Anne Applebaum gripes about how "feminism" cares not about issues that matter to real women. She writes:
By contrast, the women of contemporary Saudi Arabia need a much more fundamental revolution than the one that took place among American women in the 1960s, and it's one we have trouble understanding. Unlike American blacks, American women have not had to grapple with issues as basic as the right to study or vote for a long time. Instead, we have (fortunately) fought for less fundamental rights in recent decades, and our women's groups have of late (unfortunately) had the luxury of focusing on the marginal. The National Council of Women's Organizations' most famous recent campaign was against the Augusta National Golf Club. The Web site of the National Organization for Women (I hate to pick on that group, but it's so easy) has space for issues of "non-sexist car insurance" and "network neutrality," but not the Saudi rape victim or the girl murdered last week in Canada for refusing to wear a hijab.
The reigning feminist ideology doesn't help: The philosopher Christina Hoff Sommers has written, among other things, that some American feminists, self-focused and reluctant to criticize non-Western cultures, have convinced themselves that "sexual terror" in America (a phrase from a real women's studies textbook) is more dangerous than actual terrorism. But the deeper problem is the gradual marginalization of "women's issues" in domestic politics, which has made them subordinate to security issues, or racial issues, in foreign policy as well.
American delegates to international and U.N. women's organizations are mostly identified with arguments about reproductive rights (for or against, depending on the administration), not arguments about the fundamental rights of women in Saudi Arabia or the Muslim world.

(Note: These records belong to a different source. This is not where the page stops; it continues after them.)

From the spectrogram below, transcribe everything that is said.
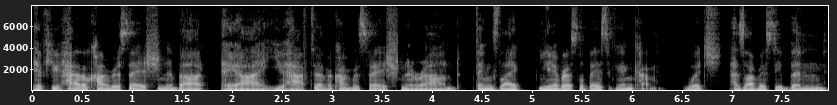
If you have a conversation about AI, you have to have a conversation around things like universal basic income, which has obviously been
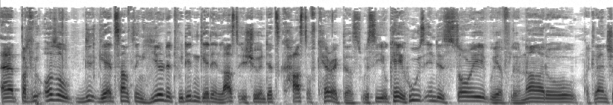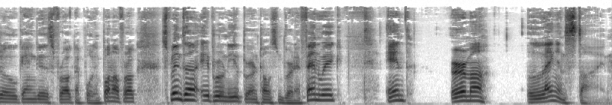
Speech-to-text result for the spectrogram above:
Uh, but we also did get something here that we didn't get in last issue, and that's cast of characters. We see, okay, who's in this story? We have Leonardo, Michelangelo, Genghis, Frog, Napoleon Bonafrog, Splinter, April O'Neil, Burne Thompson, Vernon Fenwick, and Irma Langenstein.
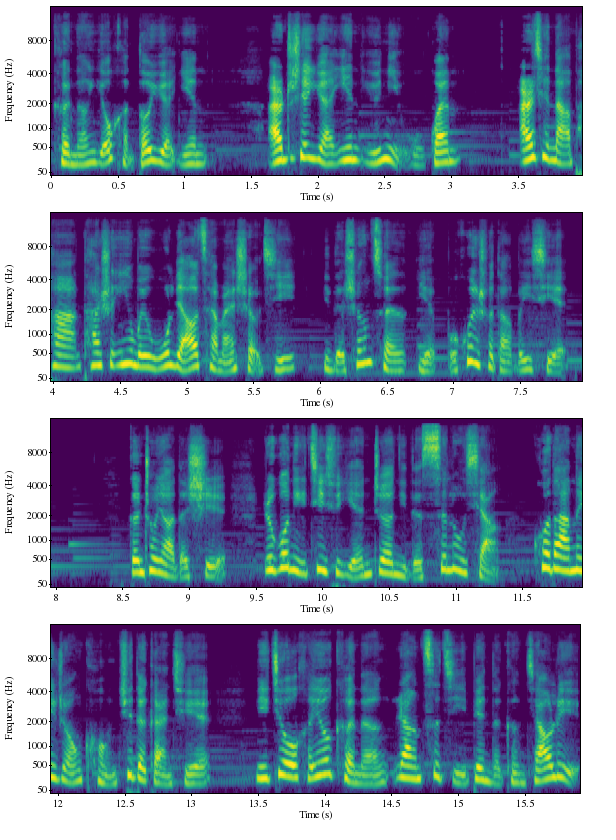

Until this changes, it will be hard to mount a campaign, in the manner of the anti-apartheid movement, to enforce sanctions or codes of conduct for people doing business there. What we need as a model, in other words, is not the 1960s feminism we all remember but a globalized version of the 19th-century feminism we've nearly forgotten. Candidates for the role of Elizabeth Cady Stanton, anyone?
In the first place, no one ought to be surprised that the National Organization for Women take issue with national issues, as they are are national organization. Pointing out the "small" or "quaint" injustices with which they occupy themselves does not mean their members are not concerned or involved as women of international organizations with the plight of women in Saudi Arabia, or better, Afghanistan. Those, however, are international issues.
At the heart of Applebaum's astoundingly silly analysis, is the view that somehow concern for gender issues in America precludes one from being concerned about them in Canada or elsewhere. Even dumber than that is the idea that one get a total picture of "reigning feminist ideology" from skimming the works of one "feminist" philosopher and clicking to the web pages of two different organizations. Before she makes those claims, she should try a little harder, perhaps use the search function.